- Opening Delimiter -

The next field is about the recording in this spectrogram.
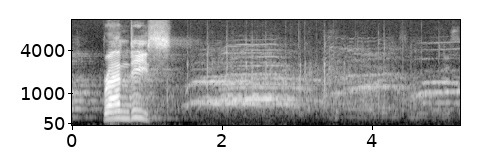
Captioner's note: cheering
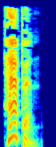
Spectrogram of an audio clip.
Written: happen

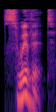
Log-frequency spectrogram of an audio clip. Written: swivet

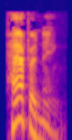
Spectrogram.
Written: happening

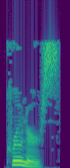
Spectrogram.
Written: crooners

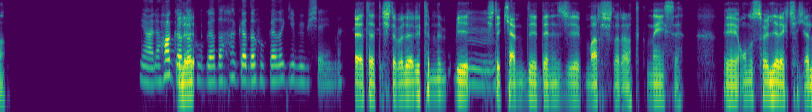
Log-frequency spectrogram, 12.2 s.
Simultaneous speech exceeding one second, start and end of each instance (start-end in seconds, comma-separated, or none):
none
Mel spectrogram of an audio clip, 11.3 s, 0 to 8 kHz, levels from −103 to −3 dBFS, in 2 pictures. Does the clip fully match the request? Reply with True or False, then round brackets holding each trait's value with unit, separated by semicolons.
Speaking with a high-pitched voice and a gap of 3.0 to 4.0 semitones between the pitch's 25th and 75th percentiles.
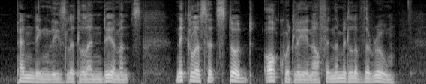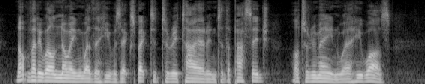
False (105 Hz; 3.7 semitones)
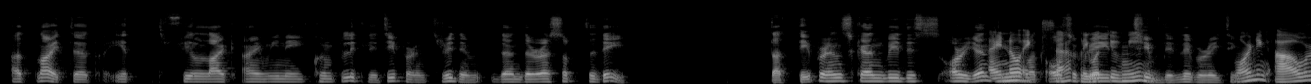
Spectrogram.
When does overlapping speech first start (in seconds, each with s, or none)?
9.9 s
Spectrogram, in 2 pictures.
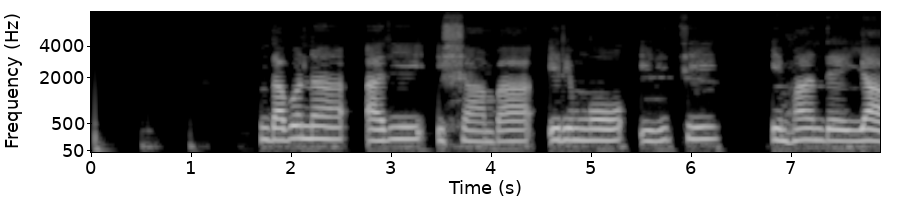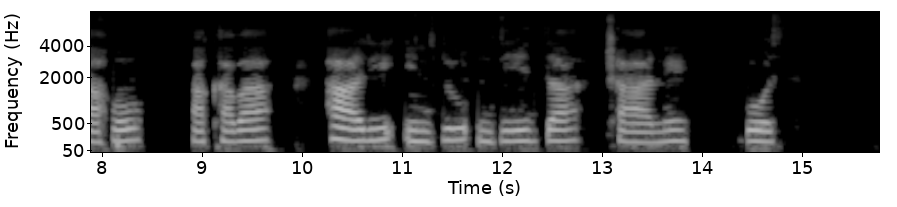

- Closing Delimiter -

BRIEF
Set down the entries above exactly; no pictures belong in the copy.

EXERCISE SOLUTION
The next field is about the recording in this spectrogram.
Captioner's note: cheering
Spectrogram of an audio clip.
Written: happen

Log-frequency spectrogram of an audio clip. Written: swivet

Spectrogram.
Written: happening

Spectrogram.
Written: crooners

Log-frequency spectrogram, 12.2 s.
Simultaneous speech exceeding one second, start and end of each instance (start-end in seconds, comma-separated, or none):
none
Mel spectrogram of an audio clip, 11.3 s, 0 to 8 kHz, levels from −103 to −3 dBFS, in 2 pictures. Does the clip fully match the request? Reply with True or False, then round brackets holding each trait's value with unit, separated by semicolons.
Speaking with a high-pitched voice and a gap of 3.0 to 4.0 semitones between the pitch's 25th and 75th percentiles.
False (105 Hz; 3.7 semitones)
Spectrogram.
When does overlapping speech first start (in seconds, each with s, or none)?
9.9 s
Spectrogram, in 2 pictures.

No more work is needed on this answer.